I’m having the first sign of a cold in the head, and maybe a twinge of homesickness for my own bed, a cup of Irish tea, a hard copy of the Irish Times and a day when I don’t speak German all day.  The weather has turned autumnal, and even though tomorrow looks as if it will be sunny, it’s time to dig out the scarf.  This is when the second thoughts surface; was it such a great idea to come to a city that was under snow until the end of April last year? Pessimists tell you that there was no municipal plan to deal with snow, so getting around was difficult.  But I’ve lived in the Black Forest for a couple of winters, so I know the score. Actually, they actually had more guaranteed snow there – you could time your watch by it.  It fell on the 12th December and melted on St. Patricks Day, and in between those dates, the women stayed at home and crocheted (or some variation of that) and the men went to the bar and drank.  Of course, that was nearly 40 years ago, deep in the country and in the more conservative south anyhow.  I think Berlin will have a great deal more to offer this winter.

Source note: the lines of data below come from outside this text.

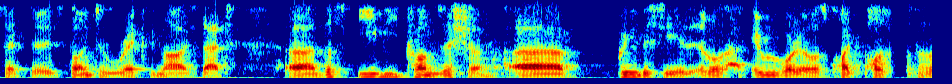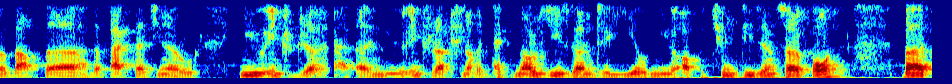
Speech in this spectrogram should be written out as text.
sector is starting to recognize that uh, this EV transition, uh, previously it, everybody was quite positive about the, the fact that, you know, new, introdu- a new introduction of a technology is going to yield new opportunities and so forth. But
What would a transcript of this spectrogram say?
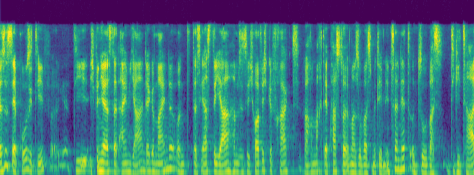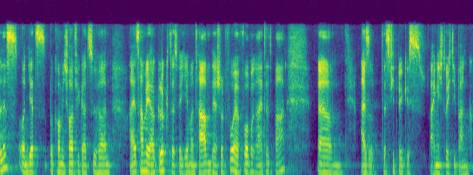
das ist sehr positiv. Die, ich bin ja erst seit einem Jahr in der Gemeinde und das erste Jahr haben sie sich häufig gefragt, warum macht der Pastor immer sowas mit dem Internet und sowas Digitales? Und jetzt bekomme ich häufiger zu hören, ah, jetzt haben wir ja Glück, dass wir jemand haben, der schon vorher vorbereitet war. Ähm, also das Feedback ist eigentlich durch die Bank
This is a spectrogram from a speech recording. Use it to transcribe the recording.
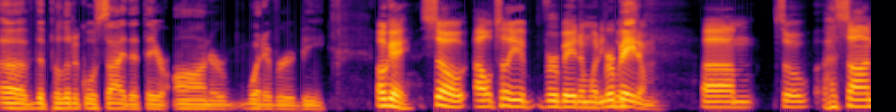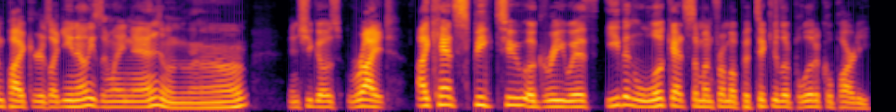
of the political side that they're on or whatever it be. Okay, so I'll tell you verbatim what Verbatim. Um, so Hasan Piker is like, you know, he's like, and she goes, right. I can't speak to, agree with, even look at someone from a particular political party.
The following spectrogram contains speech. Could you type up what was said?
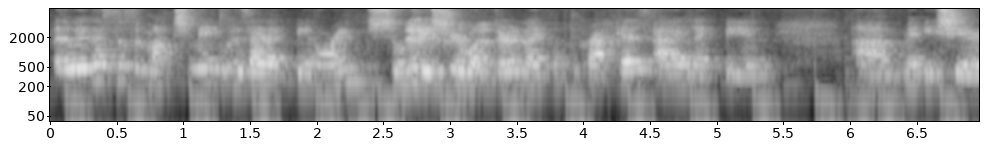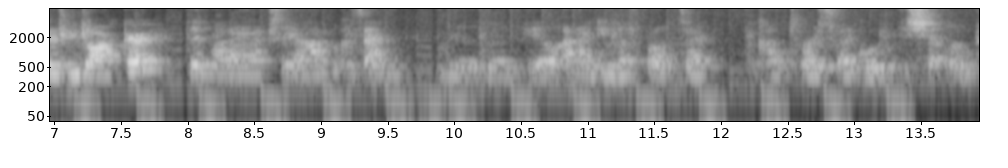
By the way, this doesn't match me because I like being orange. So in case you're wondering like what the crack is, I like being um, maybe a shade or two darker than what I actually am because I'm really, really pale and I do love bronzer and contour so I go in with a shitload.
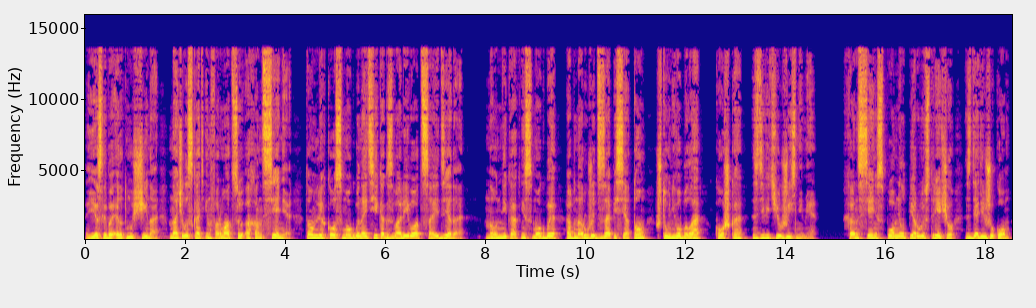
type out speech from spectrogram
Если бы этот мужчина начал искать информацию о Хан Сене, то он легко смог бы найти, как звали его отца и деда, но он никак не смог бы обнаружить записи о том, что у него была кошка с девятью жизнями. Хан Сень вспомнил первую встречу с дядей Жуком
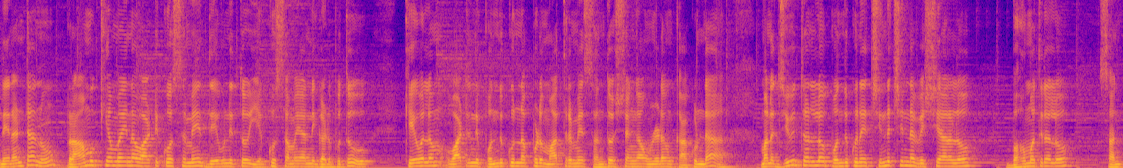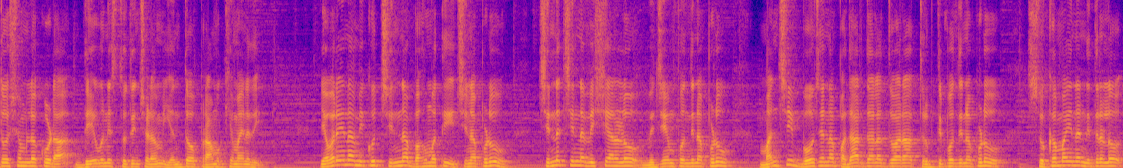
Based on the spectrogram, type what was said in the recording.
నేనంటాను ప్రాముఖ్యమైన వాటి కోసమే దేవునితో ఎక్కువ సమయాన్ని గడుపుతూ కేవలం వాటిని పొందుకున్నప్పుడు మాత్రమే సంతోషంగా ఉండడం కాకుండా మన జీవితంలో పొందుకునే చిన్న చిన్న విషయాలలో బహుమతులలో సంతోషంలో కూడా దేవుని స్థుతించడం ఎంతో ప్రాముఖ్యమైనది. ఎవరైనా మీకు చిన్న బహుమతి ఇచ్చినప్పుడు చిన్న చిన్న విషయాలలో విజయం పొందినప్పుడు మంచి భోజన పదార్థాల ద్వారా తృప్తి పొందినప్పుడు సుఖమైన నిద్రలో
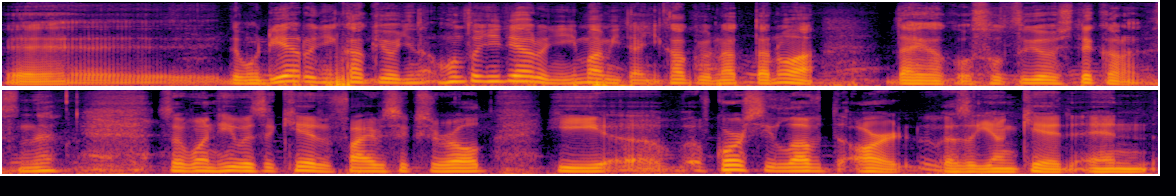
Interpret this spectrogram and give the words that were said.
えーでもリアルに描くようにな本当にリアルに今みたいに描くようになったのは大学を卒業してからですね so when he was a kid, five, six year old, he, uh, of course, he loved art as a young kid. And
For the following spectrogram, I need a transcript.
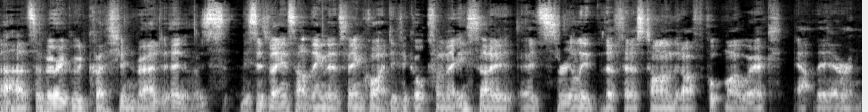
Uh, it's a very good question, Brad. It was, this has been something that's been quite difficult for me. So it's really the first time that I've put my work out there, and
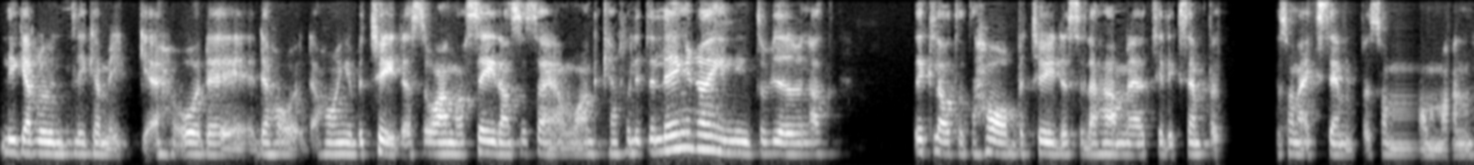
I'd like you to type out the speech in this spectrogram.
ligga runt lika mycket och det, det, har, det har ingen betydelse. Å andra sidan så säger man kanske lite längre in i intervjun att det är klart att det har betydelse det här med till exempel sådana exempel som om man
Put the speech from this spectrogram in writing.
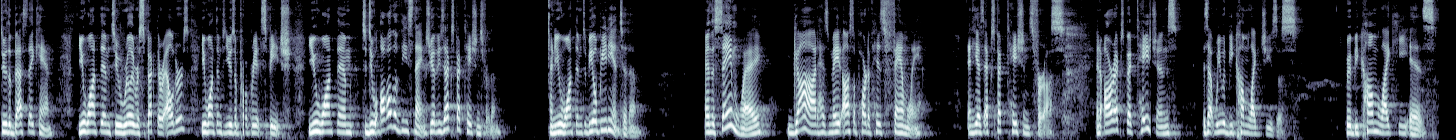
do the best they can. You want them to really respect their elders. You want them to use appropriate speech. You want them to do all of these things. You have these expectations for them and you want them to be obedient to them. And the same way, God has made us a part of His family, and He has expectations for us. And our expectations is that we would become like Jesus. We would become like He is.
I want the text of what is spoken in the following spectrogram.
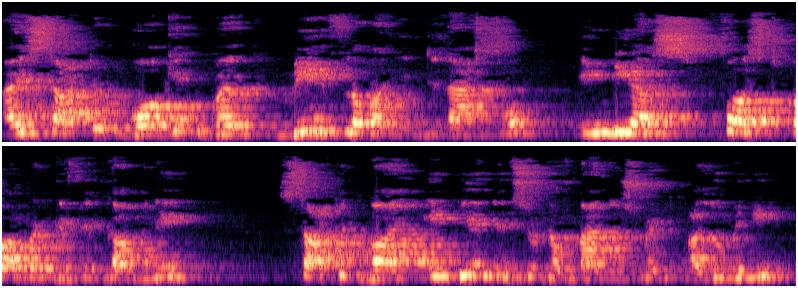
I started working with Mayflower International, India's first corporate gifting company, started by Indian Institute of Management alumni,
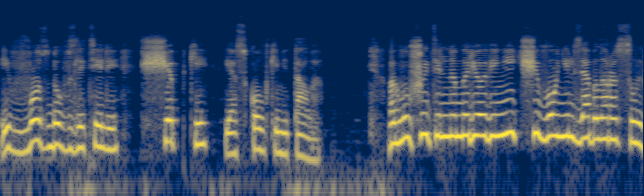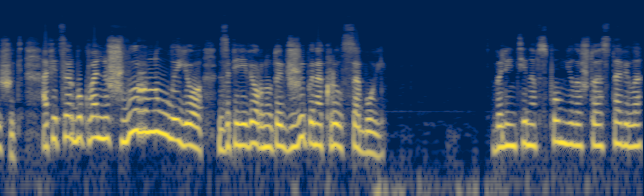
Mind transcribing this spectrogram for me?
и в воздух взлетели щепки и осколки металла. В оглушительном реве ничего нельзя было расслышать. Офицер буквально швырнул ее за перевернутый джип и накрыл собой. Валентина вспомнила, что оставила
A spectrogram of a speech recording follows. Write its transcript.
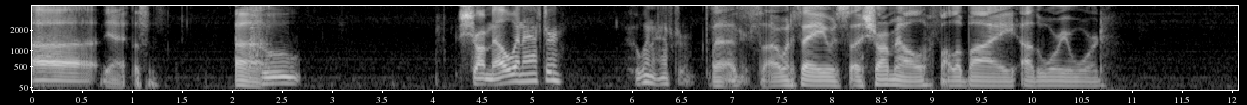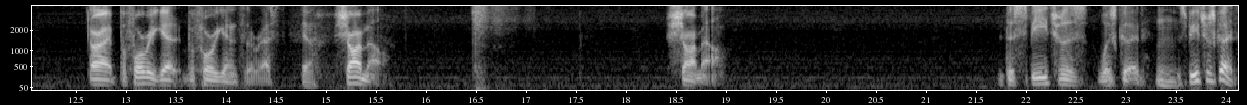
yeah, listen. Who Sharmell went after? Who went after? Uh, I want to say it was uh, Sharmell followed by uh, the Warrior Award. all right, before we get before we get into the rest, Yeah. Sharmell. Sharmell. The speech was was good. The speech was good.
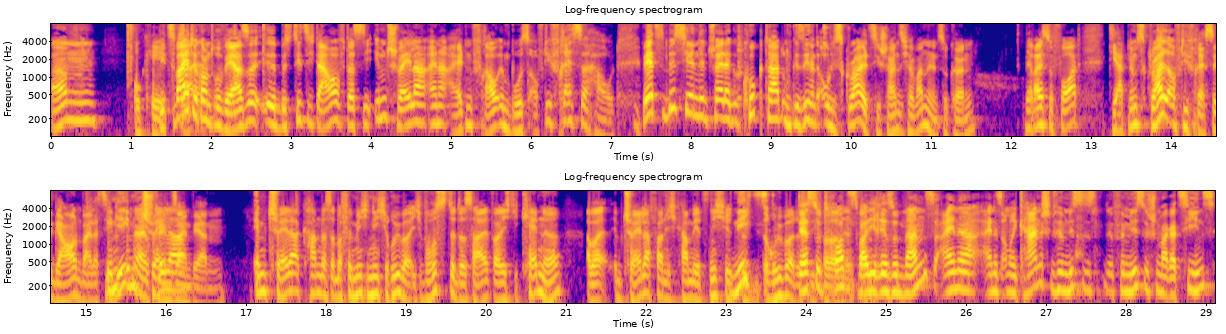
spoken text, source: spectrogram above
Ähm, Okay. die zweite Ja, Kontroverse äh, bezieht sich darauf, dass sie im Trailer einer alten Frau im Bus auf die Fresse haut. Wer jetzt ein bisschen den Trailer geguckt hat und gesehen hat, oh, die Skrulls, die scheinen sich verwandeln zu können, der weiß sofort, die hat einem Skrull auf die Fresse gehauen, weil das die Im- im Gegner im, Film Trailer- sein werden. Im Trailer kam das aber für mich nicht rüber. Ich wusste das halt, weil ich die kenne. Aber im Trailer fand ich, kam jetzt nicht Nichts rüber. dass die Destotrotz war die Resonanz einer, eines amerikanischen feministischen, feministischen Magazins,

I probably caught a cold in class from others who are sneezing and coughing.  It’s considered terribly rude to cough on the bus or train; I got daggers looks just clearing my throat, and a fellow student from Brazil said he was sniffing on the bus yesterday and an older matron came over with a handkerchief and told him to blow his nose, it wasn’t permitted to sniff in public.  I understand now that Berliners may be laid-back or ultra-cool or unfriendly or smart-alecky, but they have a foundation of decent German manners underpinning everything.  Even officials who are being gruff with you will always say please and thank-you.  There’s an overriding feeling of respect, for people, for things, for places. Coming back from Schlachtensee on the S-bahn at the weekend, I realised the seat-covers opposite me had been carefully darned by a sewing machine (I know this myself, as I used to take in mending of sheets and pillowcases from the Towers Hotel in Glenbeigh in the nineteen-seventies).  I didn’t think anybody darned/repaired anything these days, but some official endorsed the darning of the train seat covers, so that they would last longer.  There’s lots of interesting graffiti everywhere you look in the open, but very little vandalism – it’s all about commentary rather than raw aggression.  The trains themselves are constantly on the go, but are clean.  Their design is straight out of the nineteen-fifties, boxy, unfashionable, painted fire-engine red and mustard yellow, but it works very well.  Because they’re squared at the top, they feel roomier.  Their design is completely utilitarian, everything works because 3 million people use it every day, and will complain loudly if they are peeved. What astounded me was that people are allowed to bring their bicycles on both U and S bahn, even during rush hour.  Try that on the DART and you’d be lynched. But the reason for that is, of course, that there are bahn’s every 3 minutes, and it’s a huge cityspace with very little population as yet.  It feels as if the city planned the transport every step of the way after the Wall came down, to maximise efficiency.  There are not only U-bahns and S-bahns (under and over ground), but trams, buses and regular trains too, all running on time.  Apparently the city has no money, and that’s visible in the lack of development of new housing or shopping centres, but there are always new tracks being laid, new lines being developed, old lines being upgraded.  There’s the feeling that Berlin is somehow girding its loins for huge future development, and you’d hope that the fantastic feeling of creativity doesn’t evaporate as the Fat Cats move in.